At Yad Mordechai, however, the tent-dwellers say this is not so, that what split the 84 families up was simply different preferences over where they wanted to live.
"There's no bad blood between us," said Barbi, noting that members of all four groups came to Yad Mordechai for a Mimouna celebration.
THE CAMPERS may be living rough, but they're not poor. They've kept the jobs they had when they lived in Elei Sinai and their cars and vans are parked at the edge of the area. The younger kids go to school at Kibbutz Sha'ar Hanegev, the older ones to high school in Ashkelon.
"We've gained weight since we came here," Barbi explained, "because whoever's on cooking detail doesn't want to make a bad impression, so they cook the dishes they do best."
Their schoolmates and workmates often don't know what to make of them - that they go home to tents instead of regular homes.
"They think we don't really sleep here, that it's a show. I tell them, 'Come over any time of the night you want, and you'll see if we sleep here or not," said Aharon Fema, 44, an insurance salesman and David Fema's father.
"I have left-wing friends who disagree with the settlements but understand that what we're doing here doesn't have to do with right or left, and I have other friends who tell me, 'Kol hakavod.' But mostly they just seem amazed that we're living like this," said David.
They've had visits from a whole array of politicians, from Labor on the Left to National Union on the Right, and all pledged their sympathy and solidarity, for what it was worth.
I visited a few days into the current conflagration in Gaza. The protesters' views tend to be extremely hawkish.
"They have to erase Beit Hanun," said one of them.
"What is this that they dictate terms to us. They have to know that either they give us back our soldier [Cpt. Gilad Shalit] or we destroy a city of theirs," said another.

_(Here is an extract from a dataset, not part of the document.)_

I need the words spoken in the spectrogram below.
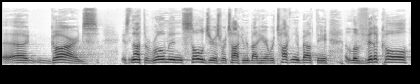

"The Chechnyans once kidnapped a Russian diplomat, and the Russians killed the kidnappers' families, and the kidnappers gave back the diplomat," said one other.

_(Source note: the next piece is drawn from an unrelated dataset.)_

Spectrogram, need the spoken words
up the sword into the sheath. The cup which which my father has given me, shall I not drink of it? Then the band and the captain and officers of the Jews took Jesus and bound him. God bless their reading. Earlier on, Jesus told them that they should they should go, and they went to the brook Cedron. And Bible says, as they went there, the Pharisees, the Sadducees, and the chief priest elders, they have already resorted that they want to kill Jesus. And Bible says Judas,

They also feel that the center of the country has abandoned not only them, but also the people in Sderot and anybody else near the border.
"People in the center don't know what a Kassam is, what a settlement is, where the border is," said Moshe. "It doesn't affect them so they don't care. The Kassams can hit Sderot, Ashkelon, even Ashdod. They won't start to pay attention until they get to about Rishon."
ON THE SIDE of the walk-in freezer, a pair of large aerial photos of Elei Sinai are tacked up.
"Elei Sinai was the most beautiful place in the country," said Barbi. "For 20 years, I didn't lock my house, I left the keys in my car. People can't understand that."
Since the deal with Palmahim fell through, the tent campers at Yad Mordechai are back in negotiations with Kibbutz Nahsholim, on the beach south of Haifa, to move in with them.
"When they give us something to consider, we'll consider it," said Barbi, by now a seasoned negotiator.
For all the difficulties of living off the edge of a highway, and for all the stark comparison between their home today and their home in Elei Sinai, the people here say there have been benefits as well.
"I've gotten to know people better here than I knew them in 23 years at Elei Sinai," said Moshe. There have been tiny irritations - the noise of someone's TV or radio that keeps the next tent awake, the children running in and out of everyone's midst all the time, the lack of privacy.
"This has brought us closer together. We're here for a common goal," Moshe asserted. "The settlement of Elei Sinai was destroyed, but in the end it's not the walls of the houses that are important, but the community. You can tear down a house and rebuild it anywhere, but you can't do that with a community of people."
Asked if he was optimistic that in the end, this community would stay together in the western Negev with a beach nearby - in a place that at least recalled Elei Sinai - Barbi smiled and replied, "If we didn't believe that, we wouldn't be here."